- INFORMATION SHOWN
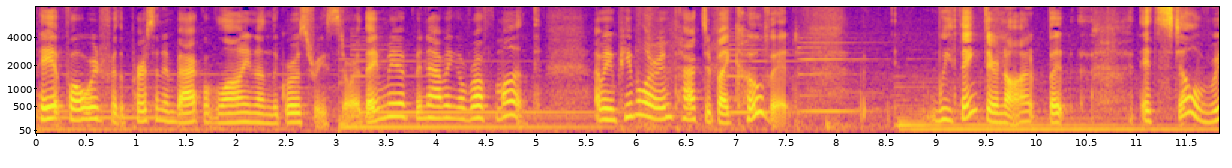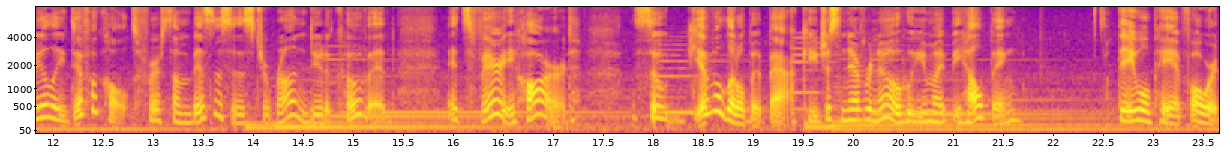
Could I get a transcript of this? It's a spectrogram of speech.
Pay it forward for the person in back of line on the grocery store. They may have been having a rough month. I mean, people are impacted by COVID. We think they're not, but it's still really difficult for some businesses to run due to COVID. It's very hard. So give a little bit back. You just never know who you might be helping. They will pay it forward.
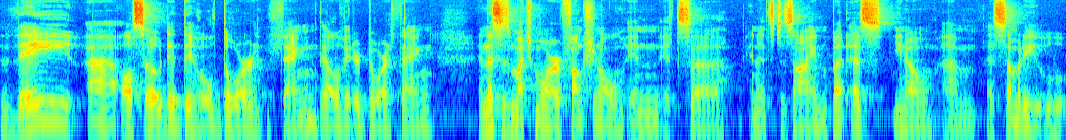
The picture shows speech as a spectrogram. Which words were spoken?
they uh, also did the whole door thing, the elevator door thing, and this is much more functional in its uh, in its design. But as you know, um, as somebody who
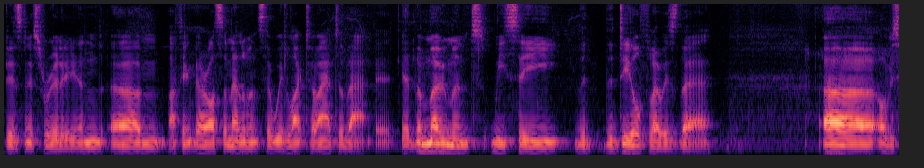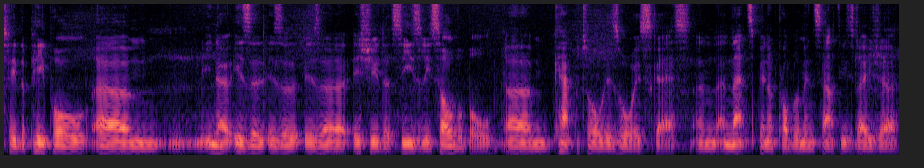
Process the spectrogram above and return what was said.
business, really, and um, I think there are some elements that we'd like to add to that. At- At the moment, we see the, the deal flow is there. Uh, obviously, the people, um, you know, is a is a is a issue that's easily solvable. Um, capital is always scarce, and, and that's been a problem in Southeast Asia.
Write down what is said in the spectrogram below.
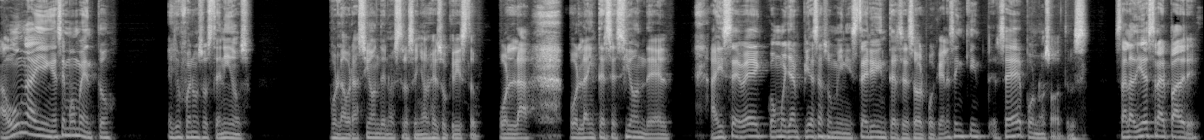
aún ahí en ese momento, ellos fueron sostenidos por la oración de nuestro Señor Jesucristo, por la, por la intercesión de Él. Ahí se ve cómo ya empieza su ministerio intercesor, porque Él es el que intercede por nosotros. Está la diestra del Padre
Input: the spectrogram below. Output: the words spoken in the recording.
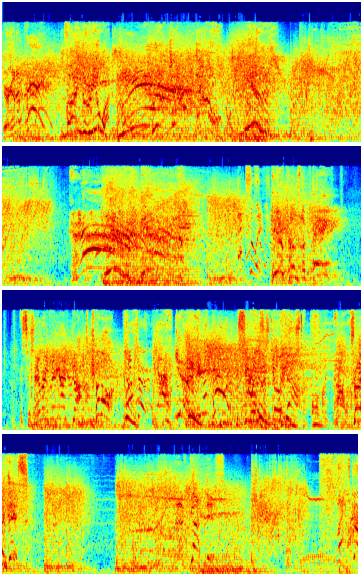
You're gonna pay! Excellent! Here comes the pain! This is everything I've got! Come on! Counter! Get out of here! You see where this is going? I Used up all my power. Try this! I've got this! Let's go!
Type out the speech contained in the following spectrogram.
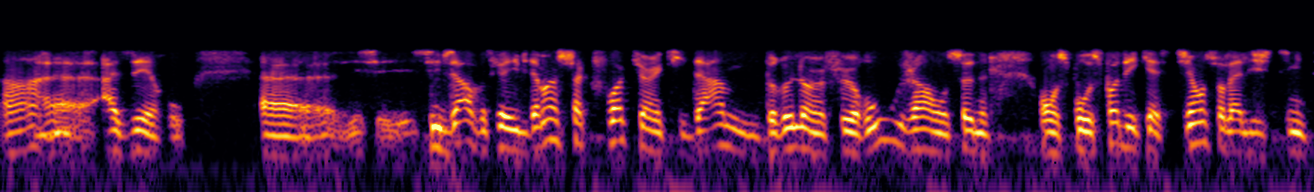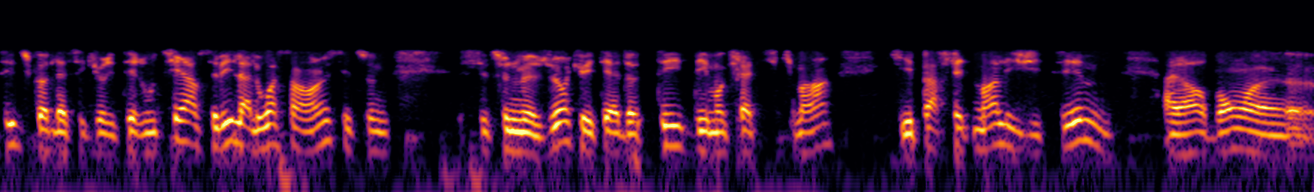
hein, mm-hmm. euh, à zéro. Euh, c'est bizarre parce qu'évidemment, chaque fois qu'un kidam brûle un feu rouge, hein, on se on se pose pas des questions sur la légitimité du code de la sécurité routière. Vous savez, la loi 101, c'est une c'est une mesure qui a été adoptée démocratiquement, qui est parfaitement légitime. Alors bon, euh,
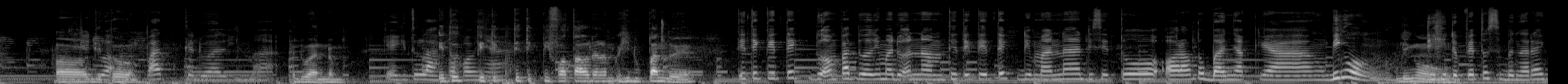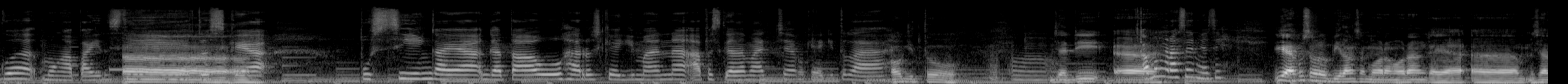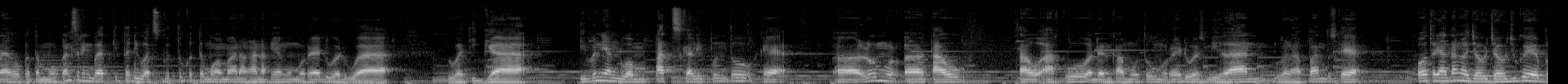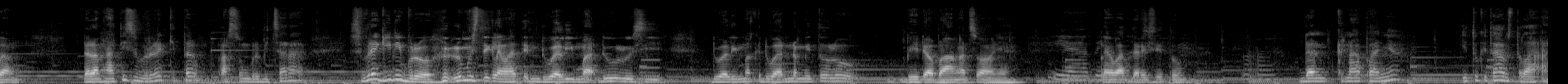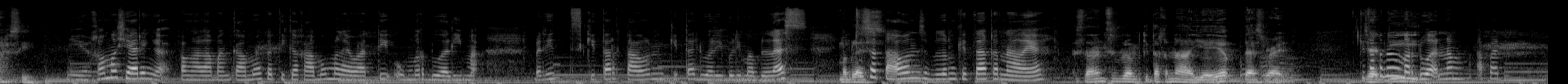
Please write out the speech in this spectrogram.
Oh, Jadi gitu. 24 ke 25. Ke 26. Kayak gitulah Itu pokoknya. titik-titik pivotal dalam kehidupan tuh ya. Titik-titik 24 25 26 titik-titik di mana di situ orang tuh banyak yang bingung Bingung. di hidupnya tuh sebenarnya gue mau ngapain sih Ah. terus kayak pusing kayak nggak tahu harus kayak gimana apa segala macam kayak gitulah Oh gitu. Mm-mm. Jadi eh, kamu ngerasain gak sih Iya aku selalu bilang sama orang-orang kayak eh, misalnya aku ketemu kan sering banget kita di WhatsApp tuh ketemu sama anak-anak yang umurnya 22, 23, even yang 24 sekalipun tuh kayak eh, lu eh, tahu tahu aku dan kamu tuh umurnya 29, 28 terus kayak oh ternyata nggak jauh-jauh juga ya bang. Dalam hati sebenarnya kita langsung berbicara sebenarnya gini bro, lu mesti lewatin 25 dulu sih. 25 ke 26 itu lu beda banget soalnya iya beda. lewat dari situ dan kenapanya itu kita harus telaah sih Iya, kamu sharing nggak pengalaman kamu ketika kamu melewati umur 25? Berarti sekitar tahun kita 2015. 15. Itu setahun sebelum kita kenal ya. sekarang sebelum kita kenal ya yep that's right Kita Jadi, kenal umur 26 apa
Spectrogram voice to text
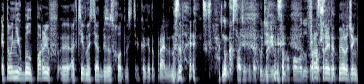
Это у них был порыв э, активности от безысходности, как это правильно называется. Ну, кстати, ты так удивился по поводу того, что... Frustrated merging.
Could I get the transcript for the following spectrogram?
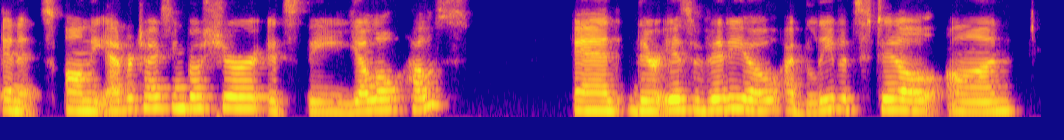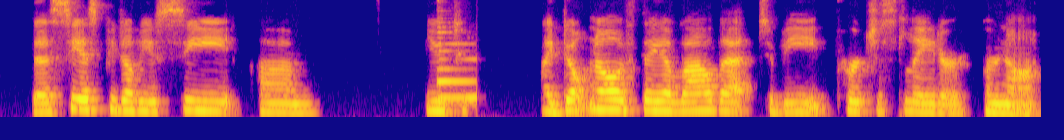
and it's on the advertising brochure. It's the Yellow House. And there is a video, I believe it's still on the CSPWC um, YouTube. I don't know if they allow that to be purchased later or not,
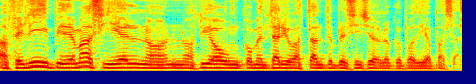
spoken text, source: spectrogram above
a Felipe y demás, y él nos dio un comentario bastante preciso de lo que podía pasar.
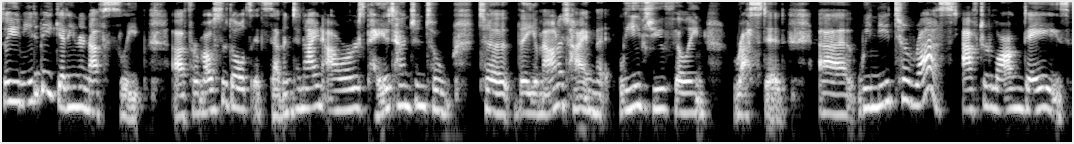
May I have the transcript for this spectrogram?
So, you need to be getting enough sleep. Uh, for most adults, it's seven to nine hours. Pay attention to, to the amount of time that leaves you feeling rested. Uh, we need to rest after long days.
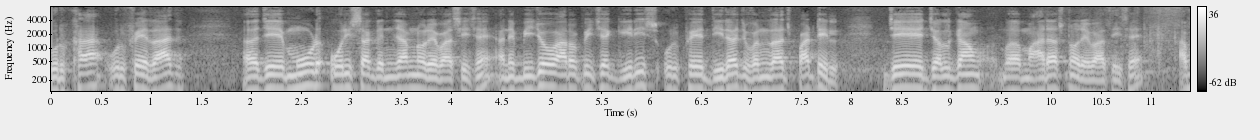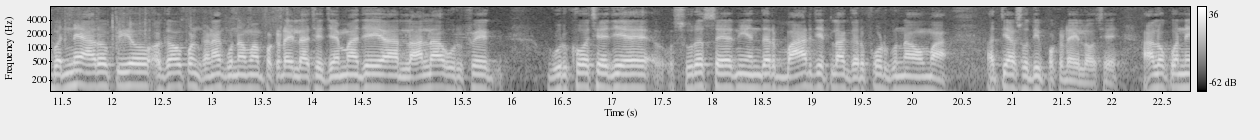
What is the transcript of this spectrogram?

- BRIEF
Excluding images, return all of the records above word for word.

- RESPONSE AREA
Could I get a transcript of this? It's a spectrogram of speech.
Pay it forward for the person in back of line on the grocery store. They may have been having a rough month. I mean, people are impacted by COVID. We think they're not, but it's still really difficult for some businesses to run due to COVID. It's very hard. So give a little bit back. You just never know who you might be helping. They will pay it forward.
The picture shows speech as a spectrogram. Which words were spoken?
they uh, also did the whole door thing, the elevator door thing, and this is much more functional in its uh, in its design. But as you know, um, as somebody who
Process the spectrogram above and return what was said.
business, really, and um, I think there are some elements that we'd like to add to that. At- At the moment, we see the, the deal flow is there. Uh, obviously, the people, um, you know, is a is a is a issue that's easily solvable. Um, capital is always scarce, and, and that's been a problem in Southeast Asia.
Write down what is said in the spectrogram below.
aún ahí en ese momento, ellos fueron sostenidos por la oración de nuestro Señor Jesucristo, por la, por la intercesión de Él. Ahí se ve cómo ya empieza su ministerio intercesor, porque Él es el que intercede por nosotros. Está la diestra del Padre
Input: the spectrogram below. Output: the words spoken in the recording.
You're gonna pay! Excellent! Here comes the pain! This is everything I've got! Come on! Counter! Get out of here! You see where this is going? I Used up all my power. Try this! I've got this! Let's go!
Type out the speech contained in the following spectrogram.
hein, mm-hmm. euh, à zéro. Euh, c'est bizarre parce qu'évidemment, chaque fois qu'un kidam brûle un feu rouge, hein, on se on se pose pas des questions sur la légitimité du code de la sécurité routière. Vous savez, la loi 101, c'est une c'est une mesure qui a été adoptée démocratiquement, qui est parfaitement légitime. Alors bon, euh,
Please write out the speech in this spectrogram.
Oh, Jadi gitu. 24 ke 25. Ke 26. Kayak gitulah Itu pokoknya. titik-titik pivotal dalam kehidupan tuh ya. Titik-titik 24 25 26 titik-titik di mana di situ orang tuh banyak yang bingung Bingung. di hidupnya tuh sebenarnya gue mau ngapain sih Ah. terus kayak pusing kayak nggak tahu harus kayak gimana apa segala macam kayak gitulah Oh gitu. Mm-mm. Jadi eh, kamu ngerasain gak sih Iya aku selalu bilang sama orang-orang kayak eh, misalnya aku ketemu kan sering banget kita di WhatsApp tuh ketemu sama anak-anak yang umurnya 22, 23, even yang 24 sekalipun tuh kayak eh, lu eh, tahu tahu aku dan kamu tuh umurnya 29, 28 terus kayak oh ternyata nggak jauh-jauh juga ya bang. Dalam hati sebenarnya kita langsung berbicara sebenarnya gini bro, lu mesti lewatin 25 dulu sih. 25 ke 26 itu lu beda banget soalnya iya beda. lewat dari situ dan kenapanya itu kita harus telaah sih Iya, kamu sharing nggak pengalaman kamu ketika kamu melewati umur 25? Berarti sekitar tahun kita 2015. 15. Itu setahun sebelum kita kenal ya. sekarang sebelum kita kenal ya yep that's right Kita Jadi, kenal umur 26 apa
Spectrogram voice to text
Это у них был порыв э, активности от безысходности, как это правильно называется. Ну, кстати, ты так удивился по поводу того, что... Frustrated merging.
Could I get the transcript for the following spectrogram?
and it's on the advertising brochure. It's the Yellow House. And there is a video, I believe it's still on the CSPWC um, YouTube. I don't know if they allow that to be purchased later or not,
spoken text, source: spectrogram above
a Felipe y demás, y él nos dio un comentario bastante preciso de lo que podía pasar.
May I have the transcript for this spectrogram?
So, you need to be getting enough sleep. Uh, for most adults, it's seven to nine hours. Pay attention to, to the amount of time that leaves you feeling rested. Uh, we need to rest after long days.
What is the transcript of this spectrogram?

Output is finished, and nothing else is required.